It should be noted that this lawsuit is filed against Maverick Films which is now known as Imprint Films. It is not part of Summit Entertainment. In layman’s terms Summit is an umbrella group working with other groups such as Imprint and others  such as Wyck Godfrey’s Temple Hill Entertainment to pull off the Twilight movies.  In a way think of it like a construction firm that hires a bunch a subcontractors. The head of the construction management isn’t involved if one of the subcontracted electricians is claiming his paycheck doesn’t reflect the right overtime, he has to deal with his boss, not the guy that his boss is then doing business with.

At the time of this article we couldn’t locate an official website for the company, just their facebook page. The description of their company reads:

“Imprint Entertainment, which is based on the Universal Studios Lot in Burbank, California, was founded by Michael Becker and Mark Morgan in 2008. The company is a full service film / television production and management company.
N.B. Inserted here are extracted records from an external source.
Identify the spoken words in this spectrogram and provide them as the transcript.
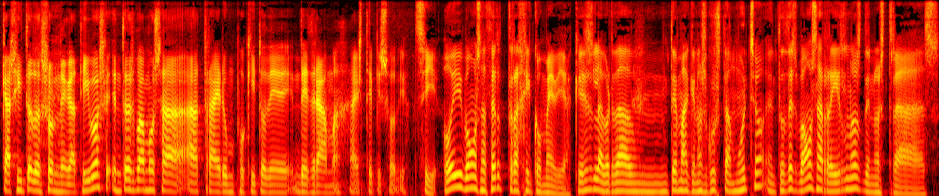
casi todos son negativos, entonces vamos a, traer un poquito de, de, drama a este episodio. Sí, hoy vamos a hacer tragicomedia, que es la verdad un tema que nos gusta mucho, entonces vamos a reírnos de nuestras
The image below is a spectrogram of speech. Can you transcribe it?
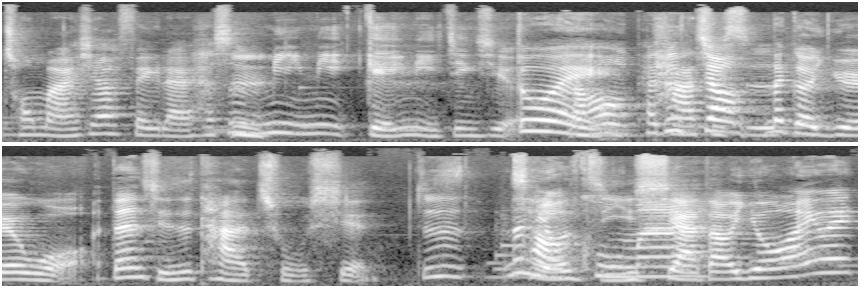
从马来西亚飞来，他是嗯秘密给你惊喜的，对，然后他就叫那个约我，但其实他的出现，就是超级吓到，有啊，因为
Imprint Entertainment has over two-dozen projects currently in development, pre-production and production. The Company’s most recent films Twilight, and Twilight Saga: New Moon, based on the best-selling novel by the same names for Summit Entertainment, was released in November 2008 and November 2009, respectively. The company also produced The Stepfather for Sony Screen Gems and Hit and Run for MGM, and is in post-production on the independent film Slightly Single in LA.

Imprint Entertainment’s management division currently represents a range of clients for film and television, which include platinum selling music artist Soulja Boy, as well as the newly signed Slip N Slide artist and actress Drew Sidora. Imprint also represents top music video director Dale “Rage” Resteghini and film and television writers Reed Steiner, Dyan Traynor, Joany Kane, Jay White, James Bird among many others.”

TY to Amanda Bell, the Twilight Examiner for pointing out the story